##### Information provided

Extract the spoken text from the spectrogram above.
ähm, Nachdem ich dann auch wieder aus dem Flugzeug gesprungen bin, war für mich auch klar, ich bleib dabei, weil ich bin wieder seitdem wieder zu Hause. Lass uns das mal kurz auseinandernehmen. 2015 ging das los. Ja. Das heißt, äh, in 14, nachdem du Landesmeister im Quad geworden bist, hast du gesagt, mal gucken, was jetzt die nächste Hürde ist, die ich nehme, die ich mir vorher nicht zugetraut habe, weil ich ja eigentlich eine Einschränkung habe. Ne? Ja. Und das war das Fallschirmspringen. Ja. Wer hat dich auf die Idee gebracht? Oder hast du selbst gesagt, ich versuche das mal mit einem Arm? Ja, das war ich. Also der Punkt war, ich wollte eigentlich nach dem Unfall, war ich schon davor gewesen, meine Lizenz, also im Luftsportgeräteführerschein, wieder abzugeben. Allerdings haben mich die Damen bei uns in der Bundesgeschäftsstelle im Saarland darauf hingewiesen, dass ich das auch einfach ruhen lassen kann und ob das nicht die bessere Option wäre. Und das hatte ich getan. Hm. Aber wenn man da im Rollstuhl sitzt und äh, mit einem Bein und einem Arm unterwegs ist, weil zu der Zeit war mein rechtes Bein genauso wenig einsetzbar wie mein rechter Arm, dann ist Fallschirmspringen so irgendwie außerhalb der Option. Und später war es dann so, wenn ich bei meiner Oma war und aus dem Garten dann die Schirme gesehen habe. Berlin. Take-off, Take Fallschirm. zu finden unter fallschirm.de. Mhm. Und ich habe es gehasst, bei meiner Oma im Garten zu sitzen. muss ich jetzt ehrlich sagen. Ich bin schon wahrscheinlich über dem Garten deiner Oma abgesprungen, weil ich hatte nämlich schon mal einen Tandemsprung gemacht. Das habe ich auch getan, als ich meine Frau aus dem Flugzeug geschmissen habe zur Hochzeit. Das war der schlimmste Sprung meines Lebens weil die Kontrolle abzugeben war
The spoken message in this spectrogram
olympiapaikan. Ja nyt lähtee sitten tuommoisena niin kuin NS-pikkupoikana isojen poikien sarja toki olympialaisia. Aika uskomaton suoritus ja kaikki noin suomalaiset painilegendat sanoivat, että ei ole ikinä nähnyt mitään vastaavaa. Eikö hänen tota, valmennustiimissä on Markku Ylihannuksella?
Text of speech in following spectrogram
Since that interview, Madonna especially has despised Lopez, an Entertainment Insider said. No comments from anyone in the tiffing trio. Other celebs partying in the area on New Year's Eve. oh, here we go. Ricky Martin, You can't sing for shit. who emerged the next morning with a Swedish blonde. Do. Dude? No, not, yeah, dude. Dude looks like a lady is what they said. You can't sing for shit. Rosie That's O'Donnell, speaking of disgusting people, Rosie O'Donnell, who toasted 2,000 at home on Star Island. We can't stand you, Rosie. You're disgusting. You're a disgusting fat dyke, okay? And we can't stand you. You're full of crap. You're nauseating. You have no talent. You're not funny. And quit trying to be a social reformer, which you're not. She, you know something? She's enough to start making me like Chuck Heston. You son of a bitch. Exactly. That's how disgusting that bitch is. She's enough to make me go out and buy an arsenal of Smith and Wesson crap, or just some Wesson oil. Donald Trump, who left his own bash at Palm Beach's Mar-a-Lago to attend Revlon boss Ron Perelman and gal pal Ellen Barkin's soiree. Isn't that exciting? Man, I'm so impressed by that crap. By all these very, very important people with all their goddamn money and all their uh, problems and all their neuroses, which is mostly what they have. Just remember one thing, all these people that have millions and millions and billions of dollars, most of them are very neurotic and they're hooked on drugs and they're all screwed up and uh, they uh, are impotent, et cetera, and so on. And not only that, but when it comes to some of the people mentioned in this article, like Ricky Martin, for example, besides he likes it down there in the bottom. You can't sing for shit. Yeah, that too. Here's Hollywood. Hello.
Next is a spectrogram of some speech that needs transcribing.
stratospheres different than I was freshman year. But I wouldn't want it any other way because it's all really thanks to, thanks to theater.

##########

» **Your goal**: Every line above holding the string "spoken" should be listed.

» **Result for this exercise**:
Extract the spoken text from the spectrogram above.
The spoken message in this spectrogram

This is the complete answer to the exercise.